My favorite SciFi sub-genre is post-apocalyptic science fiction, with dystopian literature coming in a respectable but distant second.
Because I’m fascinated by the behavior of people when the thin veneer of civilization is stripped away and all hope is lost. What remains is a true glimpse of humanity at its worst and best, and the question “what makes us human” leaps to the forefront.
For the past several years, dystopian literature has been hot, especially with young adults. Many readers remain confused about the subtle difference between dystopian literature and post-apocalyptic literature. Allow me to explain my interpretation of the difference.
A dystopia is a society where societal perfection or societal transcendence is obtained at the expense of something else. That “something else” could be a devalued class of people, the loss of a fundamental freedom, or the surrender of some aspect of human nature. Literary dystopias often arise through a slow process of societal change, or more abruptly as the result of some cataclysm. In either case, the dystopia represents society in a stable state, albeit a state most of us find appalling in some manner.
Post-apocalyptic literature, on the other hand, focuses on the instability during and/or following a cataclysmic event that shatters society both in form and headcount. During the story, whatever society exists is typically small, isolated, and highly threatened. Often there is little or no hope for any meaningful future. Although it is true that post-apocalyptic events can lead to the formation of dystopian societies, it is the immediately endangered nature of the society that interests me as a reader.
For example, consider the blockbuster series The Hunger Games by Suzanne Collins. This is a dystopian story because it describes a stable but imperfect society that has sacrificed morality and most of the population for the comfort of a few. However, as a lover of post-apocalyptic stories, I wanted to know “how.” How did this society emerge? What happened to create such a place? The story offers few clues, other than hints of a horrific war.
I preferred the very poetic Forest of Hands and Teeth by Carrie Ryan. The survivors of a zombie-plague apocalypse huddle together in a small community surrounded by a chain-link fence, unaware of other survivors. Pretty hopeless, right? Despite that hopelessness, a small band of teenagers ventures into the unknown with a vague hope that there must be something better “out there.”
So … it may come as no surprise that I wrote a couple of post-apocalyptic series. Write what you like; write what you know – right? The Shore of Monsters series depicts a society 100 years after a cataclysm that is barely hanging on to survival. The Well series describes an underground society 300 years after a cataclysm, one that believes it is stable but is in fact slowly dying. In each case, as is true with most post-apocalyptic literature, an act of courage is needed to save the world.

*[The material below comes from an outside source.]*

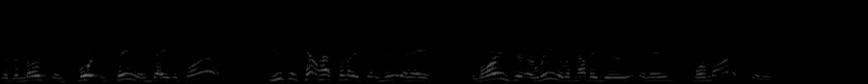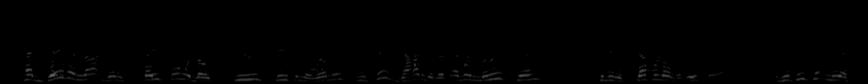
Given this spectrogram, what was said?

I’ll leave you with this. The best example, in my opinion, of an utterly hopeless situation where survivors soldier on is the short story “A Pail of Air” by Fritz Leiber. It’s available free on-line by the original publisher, Baen books. If your tastes mirror mine, then do yourself a favor and read it at the link below.

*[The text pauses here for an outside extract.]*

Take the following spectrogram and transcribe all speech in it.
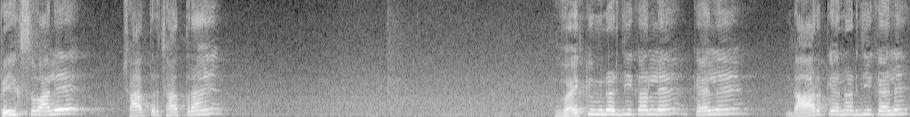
फिक्स वाले छात्र छात्राएँ वैक्यूम एनर्जी कर लें, कह लें डार्क एनर्जी कह लें,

(Note – there is a short Preface, but the story starts at the line “Pa had sent me out to get an extra pail of air.” Good opening line!)